While Churchill is known well as a politician, soldier, historian and even painter, his fiction writings are not widely read. I dug up a book my mother had given me a long time ago when I was clearing out my childhood bedroom in her house. It was called ‘The Dream’ by Winston Churchill. Churchill wrote it at a low point in his career following his election defeat after the war, and it is a simple story. It begins with Winston restoring an old painting of his father, Lord Randolph. Randolph had had a short but meteoric political career, reaching Chancellor of the Exchequer, but died when Winston was twenty, and he had always held a Victorian disdain for his sensitive son.

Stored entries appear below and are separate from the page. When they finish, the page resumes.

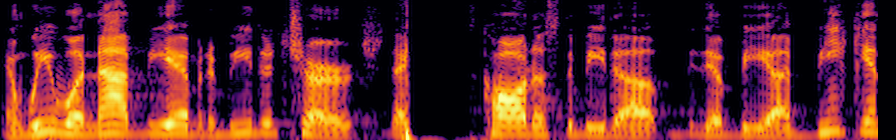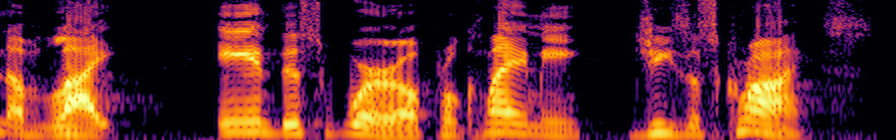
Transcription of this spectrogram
And we will not be able to be the church that called us to be, the, to be a beacon of light in this world proclaiming Jesus Christ.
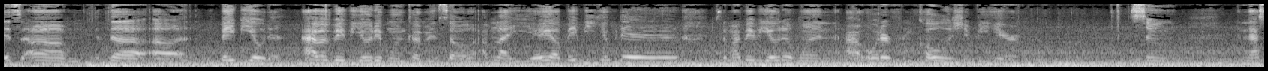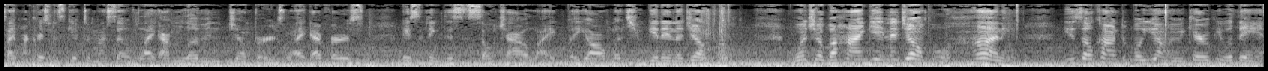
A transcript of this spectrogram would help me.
It's um the uh, Baby Yoda. I have a Baby Yoda one coming. So I'm like, yeah, Baby Yoda. So my Baby Yoda one I ordered from Kohl's should be here soon and that's like my Christmas gift to myself. Like I'm loving jumpers. Like at first, I used to think this is so childlike, but y'all, once you get in a jumper, once you're behind getting a jumper, honey, you're so comfortable, you don't even care what people think.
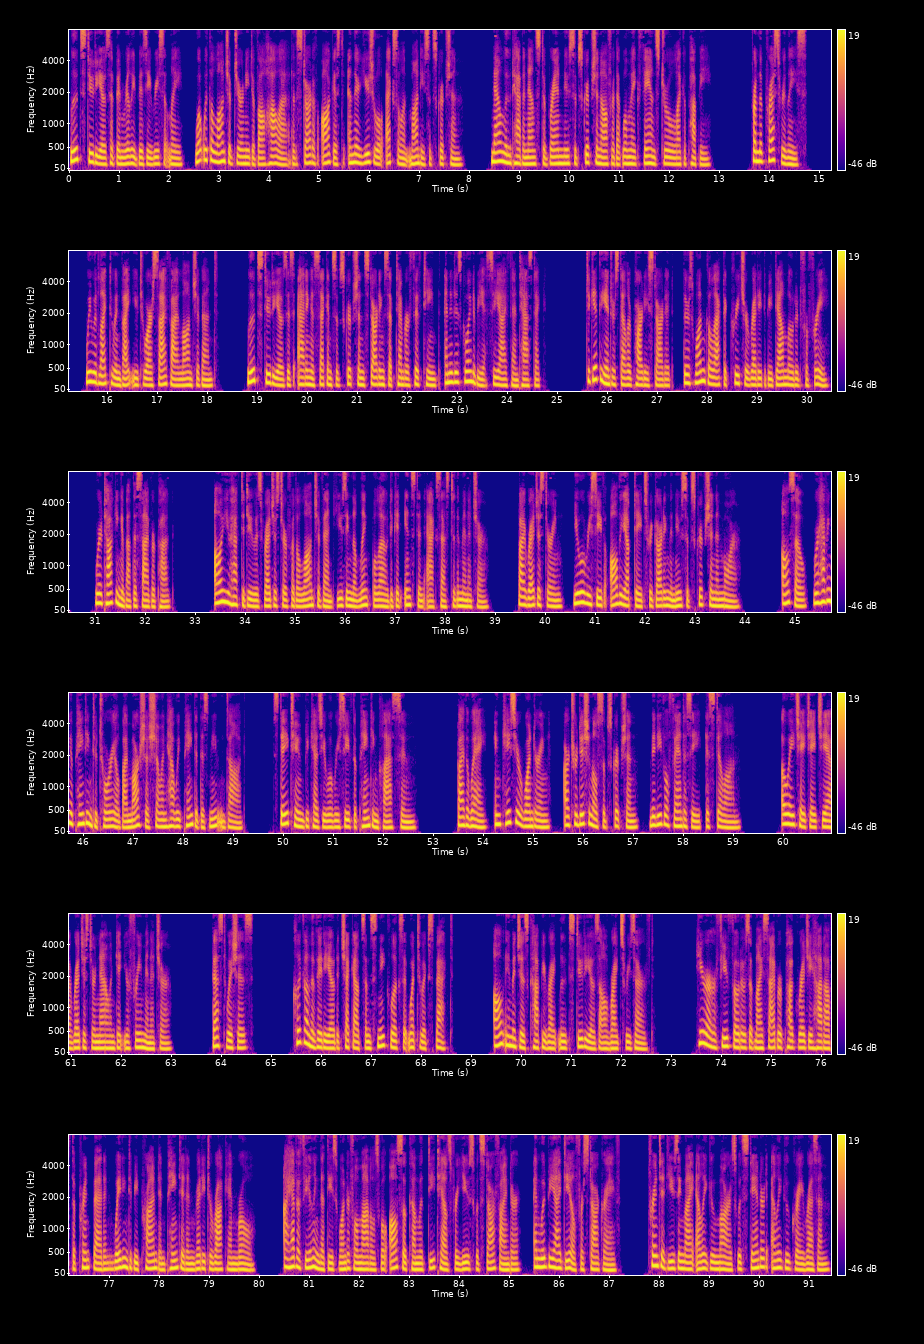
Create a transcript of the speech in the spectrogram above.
Loot Studios have been really busy recently, what with the launch of Journey to Valhalla at the start of August and their usual excellent Monty subscription. Now Loot have announced a brand new subscription offer that will make fans drool like a puppy. From the press release We would like to invite you to our sci fi launch event. Loot Studios is adding a second subscription starting September 15th, and it is going to be a CI fantastic. To get the interstellar party started, there's one galactic creature ready to be downloaded for free. We're talking about the Cyberpug. All you have to do is register for the launch event using the link below to get instant access to the miniature. By registering, you will receive all the updates regarding the new subscription and more. Also, we're having a painting tutorial by Marcia showing how we painted this mutant dog. Stay tuned because you will receive the painting class soon. By the way, in case you're wondering, our traditional subscription, Medieval Fantasy, is still on. OHHH yeah, register now and get your free miniature. Best wishes. Click on the video to check out some sneak looks at what to expect. All images copyright Loot Studios, all rights reserved. Here are a few photos of my Cyberpug Reggie hot off the print bed and waiting to be primed and painted and ready to rock and roll. I have a feeling that these wonderful models will also come with details for use with Starfinder, and would be ideal for Stargrave. Printed using my Elegoo Mars with standard Elegoo gray resin.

In the story Randolph appears from nowhere, as Winston is working on restoring a painting of him. Randolph demands to know what has happened in the world since his death, and so Winston begins, relating all the changes in the world since the Boer War up to the unfolding Cold War that was troubling him so much as he wrote this story. Young Randolph is surprised by his 73-year-old son’s powerful understanding of world affairs, and we think he may almost guess at his son’s achievements. Almost.

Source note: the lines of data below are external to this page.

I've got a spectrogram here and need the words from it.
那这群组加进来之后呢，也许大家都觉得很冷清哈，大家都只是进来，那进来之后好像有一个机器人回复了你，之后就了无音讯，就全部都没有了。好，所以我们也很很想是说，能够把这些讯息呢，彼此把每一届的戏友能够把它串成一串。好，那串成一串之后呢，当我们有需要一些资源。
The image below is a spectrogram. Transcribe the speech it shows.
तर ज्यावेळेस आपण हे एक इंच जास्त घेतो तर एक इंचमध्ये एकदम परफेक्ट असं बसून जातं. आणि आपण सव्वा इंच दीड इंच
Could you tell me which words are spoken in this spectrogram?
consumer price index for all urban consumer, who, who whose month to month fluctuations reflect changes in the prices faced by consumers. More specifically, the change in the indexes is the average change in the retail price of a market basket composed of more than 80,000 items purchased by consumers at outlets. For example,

But he does not, and presently Winston wakes up and his father has disappeared. Winston is left alone, old and wise.

This story is illuminating, not least because Winston only permitted the story to be published after his death. When he was once asked whom he would seat beside him at dinner if he could choose anyone, Winston passed over his many historical and fictional heroes and replied that he would choose his father, “of course”. At 73, having led his country through one of its most turbulent times and been a fixture of international politics for decades, he still wanted his father to see what he had done.